I try various things on the Scrawny ones. In between I started giving Little S, fulkas and a vegetable stir-fry. He protests, of course he does. But I am well prepared. This will invite criticism, but I switch on the T.V and feed him. Calories are calories.
In all these after school snacks, I prefer making Dosas for him. Hot off the griddle , smeared with ghee (for him) sometimes I just spread cheese inside and serve it with some ketchup. He seems not to object.
Instant Dosas are a boon in such cases. I have loved Rava Dosa for as long as I remember. Lace like, crisp and paper thin. Oh! I recall eating them at restaurants ( my Mom used to order it and I'd 'share' with her). As I stand at the stove making these, there are a few things I have changed. My Rava dosa is not oily as those in restaurants and not as paper thin, as a result. And to kick up the health factor a bit, I add lightly roasted and powdered oats. These are more tummy filling than the original version.Ideal for a weekend breakfast or an after school snack.
2/3 cup Oats ( regular oats) , dry roast these- the color changes slightly and they smell toasty, cool and powder.
1/4 cup EACH Rice Flour and Rava / sooji
1/2 big or 1 medium Red Onion chopped, fine
Chiffonade a few Curry leaves
1 tsp Jeera / Cumin seeds
1-2 Tbsp finely chopped Cilantro
Salt to taste
1 tsp finely chopped Green chilies
3 Cups Water (or more as required to make a super thin batter)
Mix all the ingredients listed above and carefully add water, mixing well as you pour. This is important. dumping all the water in at once will lead to clumping, you can sort it out, but that s just a waste of time.
Taste and check the salt adequacy. Cover and keep aside for 10 mins.
When ready to make dosa, first heat the tawa / griddle , very well. If you are using a non stick griddle, like I do, just spray oil (PAM or similar) and wipe off with a clean tissue.
Stir the dosa batter well ( by this time, the solid has sunk to the bottom and it looks like muddy water, a good stir is needed) add more water if needed, while the batter is sitting, it absorbs water and becomes slightly thick. Remember you want a very thin batter.
To make this dosa, unlike the regular dosa, you will NOT drop batter in the middle of the griddle and spread it out into a circle. No ! What you will do instead is, scoop the batter in the ladle, start on the outside of the griddle and just 'pour' the batter in a circle. Go from the outside of the griddle in the middle. The batter spreads well and because the griddle is super hot, it becomes lacy.
Drizzle some oil ( or spray) / butter or ghee ( for the scrawny ones) as it cooks.
Most people stop the cooking as soon as the bottom is crisp and golden. I usually flip the dosa and cook briefly on the other side too.

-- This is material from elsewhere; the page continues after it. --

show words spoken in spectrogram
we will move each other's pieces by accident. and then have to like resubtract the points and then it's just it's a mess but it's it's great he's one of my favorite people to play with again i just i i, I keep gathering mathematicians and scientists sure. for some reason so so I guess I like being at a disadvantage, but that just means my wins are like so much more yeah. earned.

These crisp golden lacy dosas are best served right off the griddle with a chutney of your choice and sambar. Sometimes I serve dosas with just chutney(s) and the second chutney usually is Molgha Podi with a drizzle of oil. To make these for dinner, stuff the dosa with potato masala.

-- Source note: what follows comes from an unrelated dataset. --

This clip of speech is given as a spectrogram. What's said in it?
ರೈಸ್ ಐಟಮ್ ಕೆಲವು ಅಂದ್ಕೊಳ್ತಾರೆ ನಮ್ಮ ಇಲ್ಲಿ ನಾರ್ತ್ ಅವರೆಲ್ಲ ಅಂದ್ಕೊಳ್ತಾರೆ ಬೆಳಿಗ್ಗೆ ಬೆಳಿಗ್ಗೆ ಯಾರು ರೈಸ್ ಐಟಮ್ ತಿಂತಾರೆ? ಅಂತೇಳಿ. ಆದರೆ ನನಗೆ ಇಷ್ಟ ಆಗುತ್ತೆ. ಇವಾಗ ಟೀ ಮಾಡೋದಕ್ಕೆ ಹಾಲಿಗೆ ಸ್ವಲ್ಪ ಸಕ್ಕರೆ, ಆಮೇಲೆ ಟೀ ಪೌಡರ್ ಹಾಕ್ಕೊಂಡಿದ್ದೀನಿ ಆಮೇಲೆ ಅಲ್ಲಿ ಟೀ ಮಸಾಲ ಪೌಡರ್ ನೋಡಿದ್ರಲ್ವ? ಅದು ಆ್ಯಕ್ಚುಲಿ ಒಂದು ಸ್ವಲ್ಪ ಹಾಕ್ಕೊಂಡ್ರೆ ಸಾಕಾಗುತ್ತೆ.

- You can increase the amount of oats to 1 cup
- You can cook the onions before adding them to the batter. Heat a tsp oil, add some mustard seed , when they pop, add cumin, when the cumin sizzles, add the curry leaves, green chilies and onion and sprinkle a pinch of salt and cook till translucent. Add this to the batter and make dosas

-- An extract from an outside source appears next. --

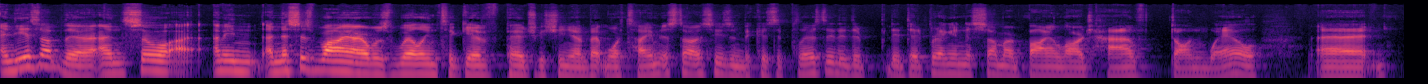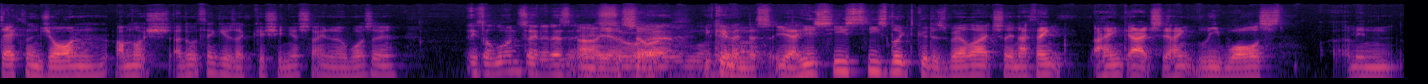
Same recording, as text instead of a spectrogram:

-If you like, add 1/2 tsp of black pepper powder. Exclude for kids.
-You can skip the onion to make regular rava / rava-oats dosa.
Enjoy your Sunday, folks! Have a good week ahead.